It might be a little too convenient to introduce the visiting poet, Willie Perdomo, as Nuyorican — the 1970s term that identifies the complex experience of being both a New Yorker and a Puerto Rican. He brings an even more hybrid identity politics to this year’s Urban Voices International Poetry Festival.
Perdomo writes in a New York street vernacular that perceptively blends Spanish, English and ebonics. One of his most electrifying poems, Nigger-Rican Blues, represents his multiethnic creative focus. He sets out a humorous encounter with different racial personalities who raise questions about the reader’s racial identity. The encountered personalities hurl accusatory stereotypes based on the race they assume the reader to be. These, with a set of witty responses, comprise the poem.

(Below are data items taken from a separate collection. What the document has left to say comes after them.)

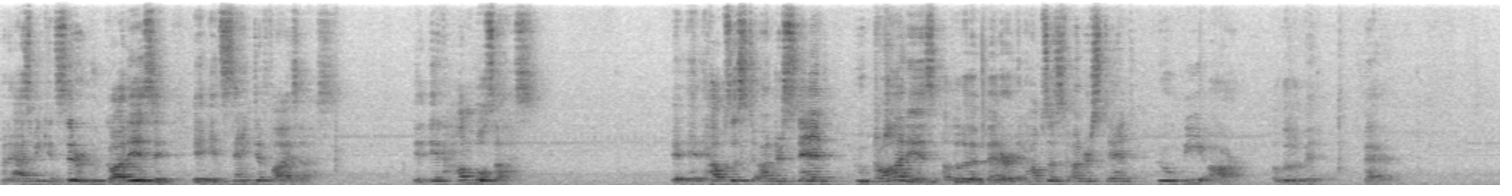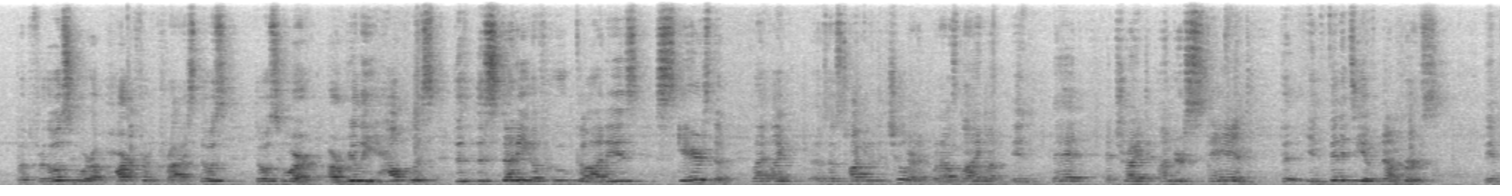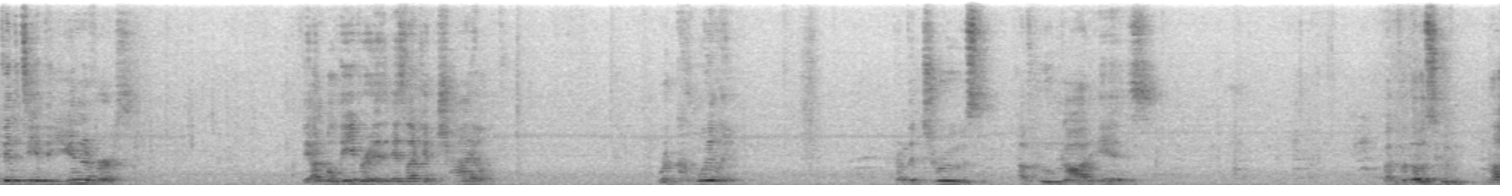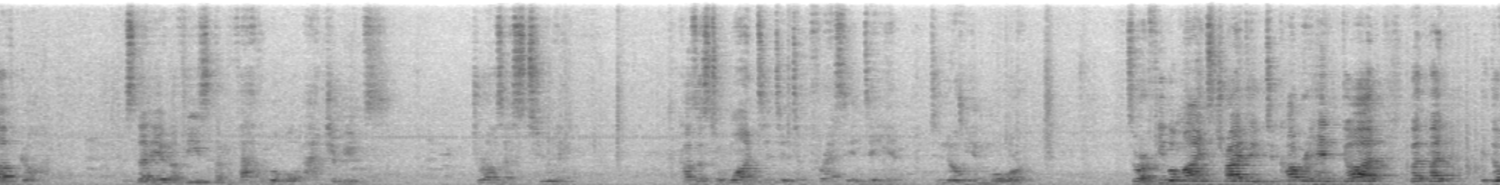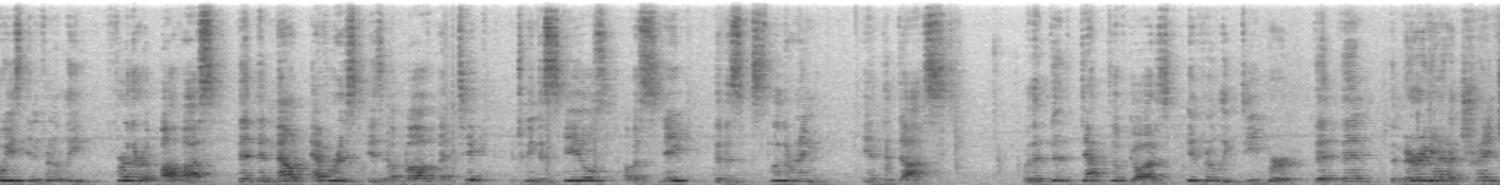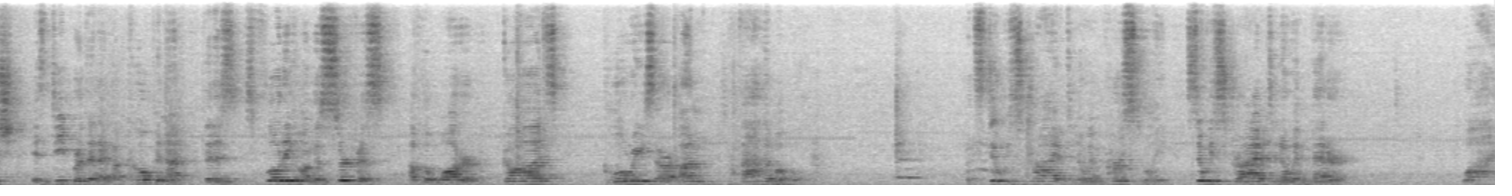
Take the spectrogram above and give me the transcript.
But as we consider who God is, it, it, it sanctifies us. It, it humbles us. It, it helps us to understand who God is a little bit better and helps us to understand who we are a little bit better. But for those who are apart from Christ, those, those who are, are really helpless, the, the study of who God is scares them. Like, like as I was talking to the children when I was lying on, in bed and trying to understand the infinity of numbers, the infinity of the universe. The unbeliever is, is like a child recoiling from the truths of who God is. But for those who love God, the study of these unfathomable attributes draws us to Him, causes us to want to, to, press into Him, to know Him more. So our feeble minds try to, to comprehend God, but, but though He is infinitely further above us than, than Mount Everest is above a tick between the scales of a snake that is slithering in the dust. Or that the depth of God is infinitely deeper than, than the Mariana Trench is deeper than a, a coconut that is floating on the surface of the water. God's glories are unfathomable. But still we strive to know Him personally. Still we strive to know Him better. Why?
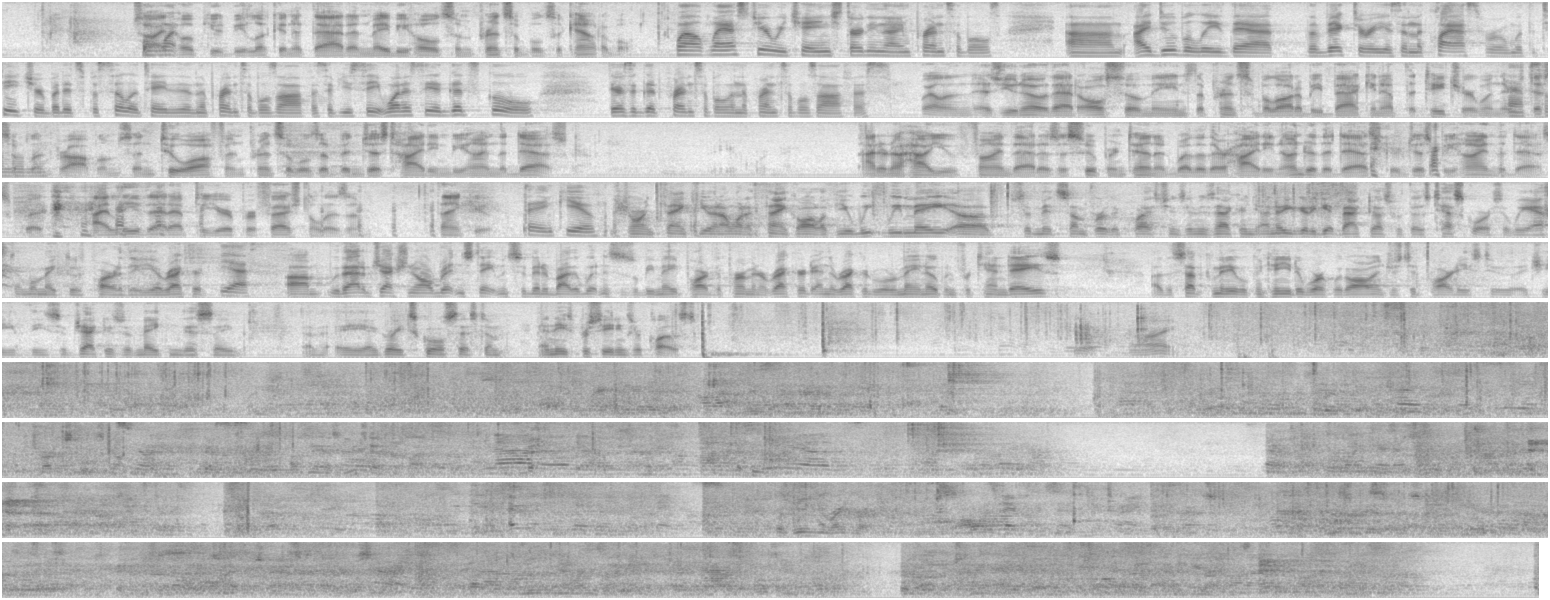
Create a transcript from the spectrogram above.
So Well, I hope you'd be looking at that and maybe hold some principals accountable. Well, last year we changed 39 principals. Um, I do believe that the victory is in the classroom with the teacher, but it's facilitated in the principal's office. If you see, want to see a good school, there's a good principal in the principal's office. Well, and as you know, that also means the principal ought to be backing up the teacher when there's Absolutely. discipline problems, and too often principals have been just hiding behind the desk. I don't know how you find that as a superintendent, whether they're hiding under the desk or just behind the desk, but I leave that up to your professionalism. Thank you. Thank you. Mr. Horn, thank you, and I want to thank all of you. We, we may uh, submit some further questions, and Ms. Akin, I know you're going to get back to us with those test scores that we asked, and we'll make those part of the uh, record. Yes. Um, Without objection, all written statements submitted by the witnesses will be made part of the permanent record, and the record will remain open for 10 days. Uh, The subcommittee will continue to work with all interested parties to achieve these objectives of making this a, a, a great school system, and these proceedings are closed. Good. All right.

Perdomo is a medium-built guy with a darkish complexion. Many people mistakenly assume that he is African-American, despite his Puerto Rican heritage. Some have even thought him to be of Arabic descent, but his father emigrated to the United States in his early 20s. Perdomo grew up in New York’s predominantly Spanish East Harlem.
He says travelling has exposed him to “people who have not heard of Puerto Ricans” and his identity has taken on a more “diasporic palette”. This revelation, he says, “informs his self-definition as a Caribbean writer from New York City who can easily pass for Manolo or Mohammad”.
About the controversial title of Nigger-Rican Blues, Perdomo says “it pissed off a few people” when it was first published. But he celebrates the fact that it led to a “constructive dialogue on usage and censorship”. He asks challengingly: “What is the value of art if it doesn’t make you uncomfortable to the point of discussion?”
The storm around the title is comparable with the one around the word Nuyorican. In the 1970s an earlier generation of poets — including Miguel Pinero and Algarin, founders of the Nuyorican Poets’ Café — enraged the middle classes in Puerto Rico with their use of the word.
But Perdomo doesn’t have any qualms about using the words nigger and Nuyorican and asks: “Who has the market on authenticity?” Thanks to the efforts of older scholars, though, there hasn’t been the “type of resistance that writers like Algarin and Pinero encountered”, he says.
Perdomo was once described by some in the United States literary press as the reincarnation of Langston Hughes. He celebrates that honour, but with a qualification. Although he says he “will not deny that Hughes was a major influence” on him, he’s quick to add that he “would have to live two lives to write as much as Langston Hughes did”. It’s useful to note that Perdomo “attempts to capture those voices from the streets” in his work in a similar way Hughes did in his.
South Africans can count on him to be just as accessible to them. He says the idea of finding relevance with audiences doesn’t worry him much. “I think people all over the world can relate to the primary themes of love, death, truth and beauty.” This ability to access universal themes has won him multiple awards and honours, including the 2007 Pushcart Prize nomination, the 2002 and 1996 New York Foundation for the Arts poetry and fiction fellowships and the 2004 PEN America Beyond Margins Award for Smoking Lovely.
Though he dropped out of college, Perdomo has held several teaching posts. He works at Friends Seminary and the Bronx Academy of Letters, where he is artist-in-residence, as well as at the Lower Manhattan Cultural Council. He has published four books — Smoking Lovely, Poems of New York, Where a Nickel Costs a Dime and a children’s title called Visiting Langston.
When I ask him how much danger working within the Bronx Academy poses for his street cred, Perdomo gets animated. “No matter how much I teach or publish, when it comes to the academy I’m always the kid from the street who didn’t go to school but still wanted to play tag with the kids who did go to school and I usually sneaked into the school during lunchtime.”
The Urban Voices International Poetry Festival is on at the Bassline, Newtown, Johannesburg, on July 25, the Baxter Theatre, Cape Town, on July 26 and the Bat Centre, Durban, on July 28